── Available data
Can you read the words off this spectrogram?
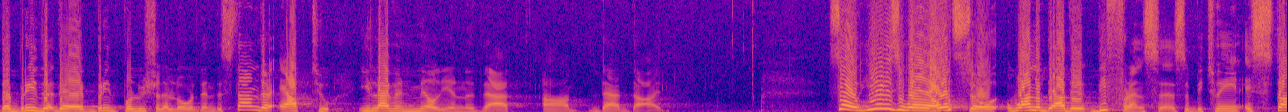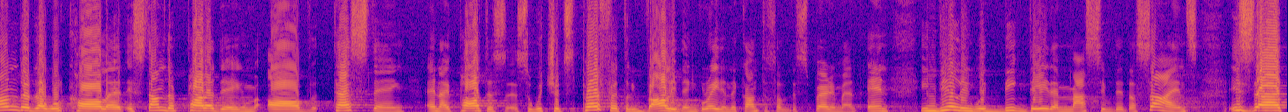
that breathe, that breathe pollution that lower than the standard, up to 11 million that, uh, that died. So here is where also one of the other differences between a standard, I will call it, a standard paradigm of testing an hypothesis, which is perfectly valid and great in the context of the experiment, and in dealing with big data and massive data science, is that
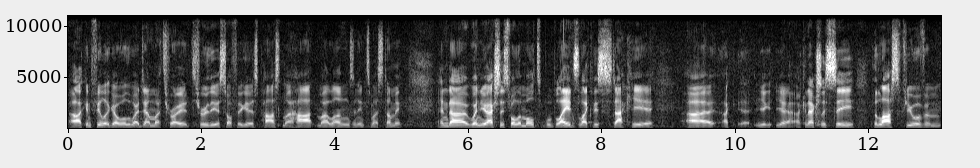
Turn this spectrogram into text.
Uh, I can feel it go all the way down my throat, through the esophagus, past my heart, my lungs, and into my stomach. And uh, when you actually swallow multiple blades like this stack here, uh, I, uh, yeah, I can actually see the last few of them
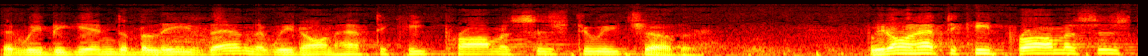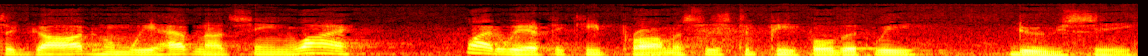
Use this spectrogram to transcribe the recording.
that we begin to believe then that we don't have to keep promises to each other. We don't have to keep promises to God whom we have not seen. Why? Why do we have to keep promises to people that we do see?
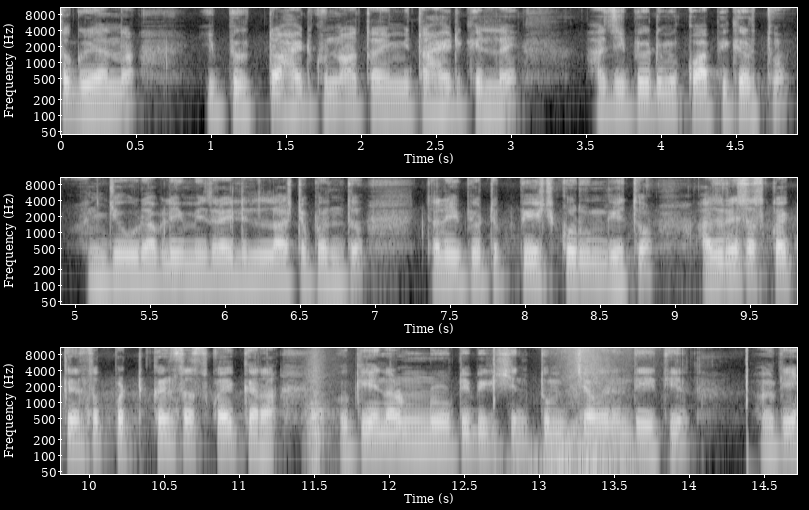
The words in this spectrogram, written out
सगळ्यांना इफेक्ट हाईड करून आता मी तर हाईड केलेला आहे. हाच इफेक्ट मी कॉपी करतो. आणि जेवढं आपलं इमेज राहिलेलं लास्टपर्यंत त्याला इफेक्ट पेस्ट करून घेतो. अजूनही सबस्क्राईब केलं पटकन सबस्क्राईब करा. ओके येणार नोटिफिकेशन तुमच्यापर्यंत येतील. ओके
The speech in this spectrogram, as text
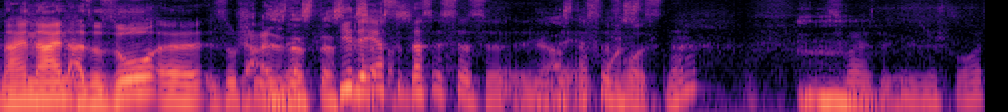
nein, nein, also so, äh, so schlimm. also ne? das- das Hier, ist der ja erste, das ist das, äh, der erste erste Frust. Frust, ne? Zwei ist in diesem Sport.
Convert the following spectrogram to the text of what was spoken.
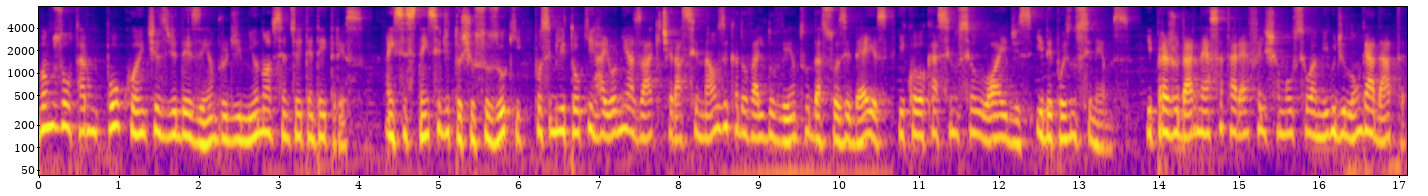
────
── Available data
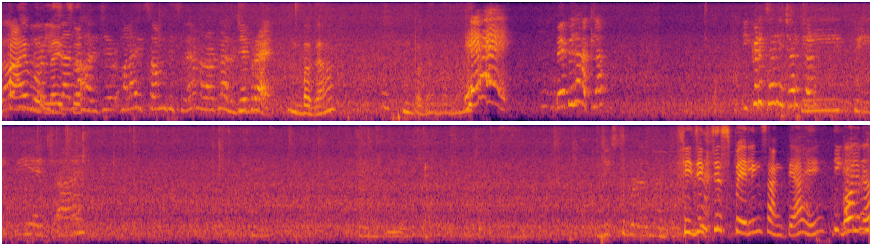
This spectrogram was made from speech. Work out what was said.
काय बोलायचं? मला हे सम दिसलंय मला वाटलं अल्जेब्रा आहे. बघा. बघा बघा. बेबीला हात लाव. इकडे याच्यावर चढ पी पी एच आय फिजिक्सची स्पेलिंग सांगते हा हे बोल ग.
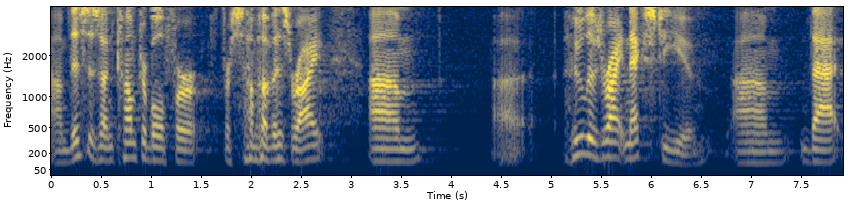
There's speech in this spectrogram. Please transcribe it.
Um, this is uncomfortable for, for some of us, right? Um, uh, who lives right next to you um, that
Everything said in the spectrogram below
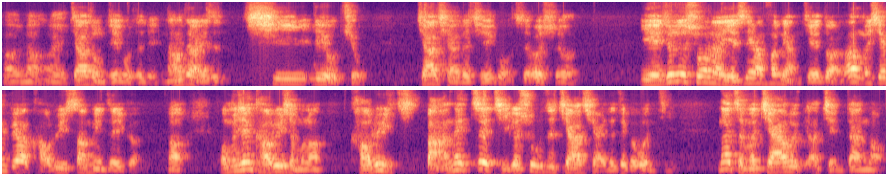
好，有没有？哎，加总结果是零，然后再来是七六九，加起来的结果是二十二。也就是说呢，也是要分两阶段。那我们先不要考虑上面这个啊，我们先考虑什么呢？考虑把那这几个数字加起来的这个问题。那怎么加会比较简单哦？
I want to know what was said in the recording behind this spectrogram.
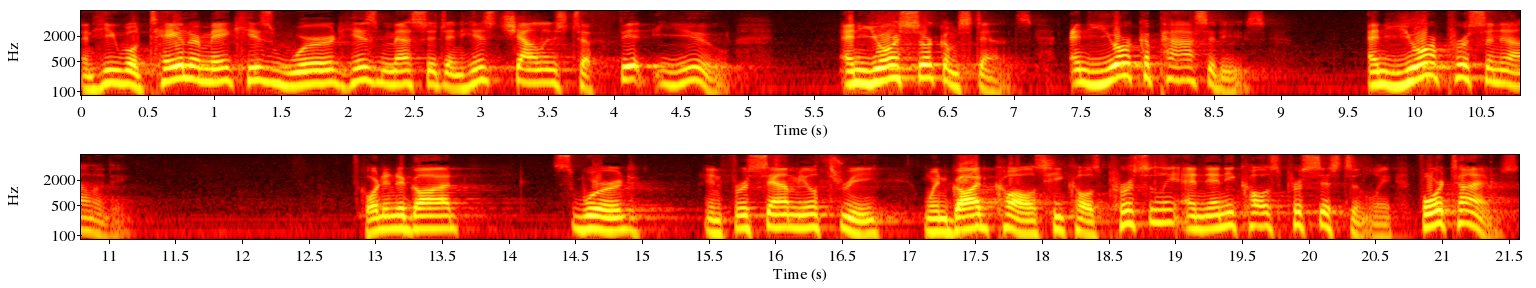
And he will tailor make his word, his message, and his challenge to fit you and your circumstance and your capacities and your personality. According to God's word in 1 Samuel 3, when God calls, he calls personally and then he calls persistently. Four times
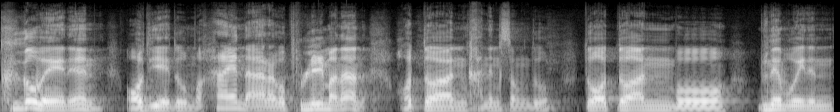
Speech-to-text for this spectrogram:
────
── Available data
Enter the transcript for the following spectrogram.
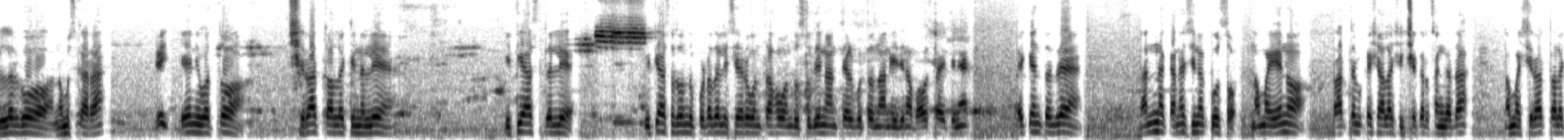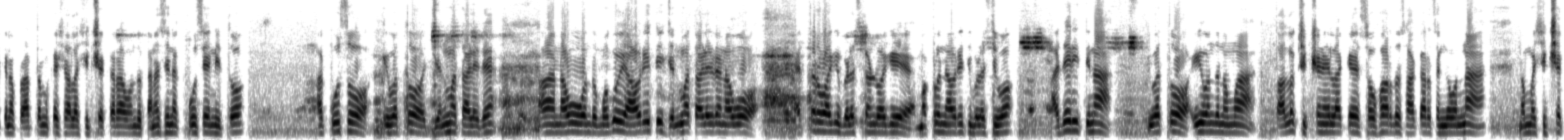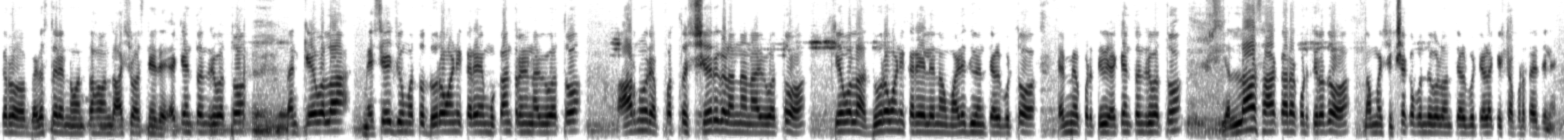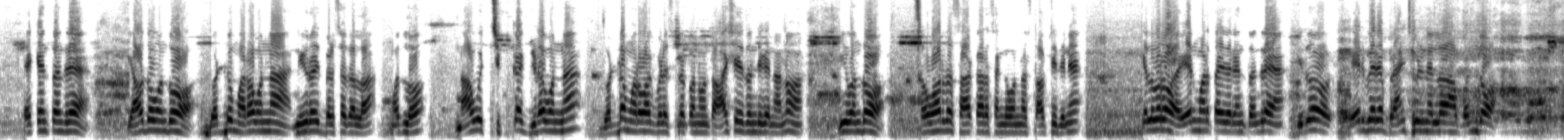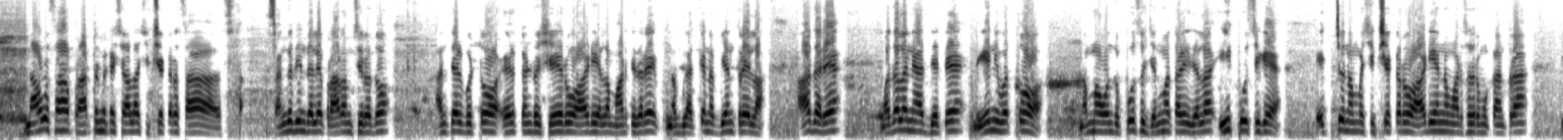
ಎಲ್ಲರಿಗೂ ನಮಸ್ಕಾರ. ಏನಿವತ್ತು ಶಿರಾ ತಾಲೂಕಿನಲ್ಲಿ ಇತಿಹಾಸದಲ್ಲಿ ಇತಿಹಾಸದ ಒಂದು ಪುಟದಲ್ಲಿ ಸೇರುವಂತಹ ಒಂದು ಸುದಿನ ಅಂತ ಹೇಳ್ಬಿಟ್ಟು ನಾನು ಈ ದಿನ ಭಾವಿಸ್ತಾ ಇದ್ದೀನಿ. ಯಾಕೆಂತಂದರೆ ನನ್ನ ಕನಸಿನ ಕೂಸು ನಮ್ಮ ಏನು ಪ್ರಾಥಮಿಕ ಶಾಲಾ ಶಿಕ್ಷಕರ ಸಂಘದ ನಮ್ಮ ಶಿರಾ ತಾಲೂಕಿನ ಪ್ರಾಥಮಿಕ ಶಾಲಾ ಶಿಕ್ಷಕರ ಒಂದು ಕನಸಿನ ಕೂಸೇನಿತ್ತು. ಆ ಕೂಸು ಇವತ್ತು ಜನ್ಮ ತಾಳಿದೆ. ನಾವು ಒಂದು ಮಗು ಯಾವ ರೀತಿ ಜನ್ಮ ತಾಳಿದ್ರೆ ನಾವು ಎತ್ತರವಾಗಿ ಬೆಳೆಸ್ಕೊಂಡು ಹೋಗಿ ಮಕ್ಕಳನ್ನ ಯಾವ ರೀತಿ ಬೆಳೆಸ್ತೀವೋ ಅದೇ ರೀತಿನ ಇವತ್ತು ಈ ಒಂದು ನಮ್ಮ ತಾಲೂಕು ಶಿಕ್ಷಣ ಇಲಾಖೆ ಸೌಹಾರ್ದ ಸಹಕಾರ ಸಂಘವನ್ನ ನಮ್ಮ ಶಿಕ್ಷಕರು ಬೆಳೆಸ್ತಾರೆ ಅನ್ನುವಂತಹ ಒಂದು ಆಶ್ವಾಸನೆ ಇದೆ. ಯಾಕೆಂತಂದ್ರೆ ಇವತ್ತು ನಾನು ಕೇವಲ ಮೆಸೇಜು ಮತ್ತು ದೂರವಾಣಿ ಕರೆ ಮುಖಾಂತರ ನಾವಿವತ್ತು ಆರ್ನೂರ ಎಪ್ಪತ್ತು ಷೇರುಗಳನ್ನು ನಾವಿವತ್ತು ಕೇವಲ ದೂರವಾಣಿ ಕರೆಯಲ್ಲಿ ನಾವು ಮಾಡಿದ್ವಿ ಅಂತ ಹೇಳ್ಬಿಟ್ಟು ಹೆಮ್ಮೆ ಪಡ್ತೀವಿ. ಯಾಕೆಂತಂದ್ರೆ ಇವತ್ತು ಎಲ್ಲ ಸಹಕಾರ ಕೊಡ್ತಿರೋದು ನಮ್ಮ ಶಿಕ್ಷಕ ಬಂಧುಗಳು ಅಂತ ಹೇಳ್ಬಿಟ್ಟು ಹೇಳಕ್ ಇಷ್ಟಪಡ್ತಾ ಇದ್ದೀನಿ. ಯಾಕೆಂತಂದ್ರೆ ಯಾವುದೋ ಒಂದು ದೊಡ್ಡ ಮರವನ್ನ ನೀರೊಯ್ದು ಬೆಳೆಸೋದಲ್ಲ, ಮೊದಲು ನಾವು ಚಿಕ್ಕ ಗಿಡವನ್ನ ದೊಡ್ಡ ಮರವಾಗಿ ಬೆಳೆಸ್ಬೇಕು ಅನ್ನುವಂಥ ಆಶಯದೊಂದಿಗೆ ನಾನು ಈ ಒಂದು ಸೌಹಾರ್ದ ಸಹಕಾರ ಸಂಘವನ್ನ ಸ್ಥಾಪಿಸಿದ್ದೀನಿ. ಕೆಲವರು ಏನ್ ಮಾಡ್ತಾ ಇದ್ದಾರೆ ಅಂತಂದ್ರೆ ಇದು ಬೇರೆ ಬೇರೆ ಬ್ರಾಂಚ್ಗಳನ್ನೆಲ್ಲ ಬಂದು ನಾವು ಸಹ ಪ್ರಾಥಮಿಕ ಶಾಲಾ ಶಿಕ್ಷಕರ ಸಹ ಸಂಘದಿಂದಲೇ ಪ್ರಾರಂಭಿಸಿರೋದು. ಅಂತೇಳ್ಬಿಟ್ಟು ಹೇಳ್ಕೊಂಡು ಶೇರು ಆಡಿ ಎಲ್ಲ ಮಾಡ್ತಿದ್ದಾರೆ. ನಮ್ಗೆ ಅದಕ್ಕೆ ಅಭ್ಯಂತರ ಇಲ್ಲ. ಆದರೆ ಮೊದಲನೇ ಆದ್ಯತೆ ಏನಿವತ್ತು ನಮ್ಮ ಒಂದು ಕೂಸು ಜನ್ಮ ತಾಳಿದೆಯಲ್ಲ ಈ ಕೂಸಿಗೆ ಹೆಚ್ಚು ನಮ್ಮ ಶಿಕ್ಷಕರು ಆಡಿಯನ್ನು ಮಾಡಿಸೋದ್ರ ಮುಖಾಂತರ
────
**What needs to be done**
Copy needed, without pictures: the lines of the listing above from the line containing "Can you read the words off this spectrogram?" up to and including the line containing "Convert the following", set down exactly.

**Result**
Can you read the words off this spectrogram?
that breathe, that breathe pollution that lower than the standard, up to 11 million that, uh, that died. So here is where also one of the other differences between a standard, I will call it, a standard paradigm of testing an hypothesis, which is perfectly valid and great in the context of the experiment, and in dealing with big data and massive data science, is that
Turn this spectrogram into text.
Uh, I can feel it go all the way down my throat, through the esophagus, past my heart, my lungs, and into my stomach. And uh, when you actually swallow multiple blades like this stack here, uh, I, uh, yeah, I can actually see the last few of them
Use this spectrogram to transcribe the recording.
that we begin to believe then that we don't have to keep promises to each other. We don't have to keep promises to God whom we have not seen. Why? Why do we have to keep promises to people that we do see?
The words in this spectrogram, written out
सगळ्यांना इफेक्ट हाईड करून आता मी तर हाईड केलेला आहे. हाच इफेक्ट मी कॉपी करतो. आणि जेवढं आपलं इमेज राहिलेलं लास्टपर्यंत त्याला इफेक्ट पेस्ट करून घेतो. अजूनही सबस्क्राईब केलं पटकन सबस्क्राईब करा. ओके येणार नोटिफिकेशन तुमच्यापर्यंत येतील. ओके
The speech in this spectrogram, as text
nein, nein, also so, äh, so schlimm. also ne? das- das Hier, ist der ja erste, das ist das, äh, der erste erste Frust. Frust, ne? Zwei ist in diesem Sport.
Convert the following spectrogram to the text of what was spoken.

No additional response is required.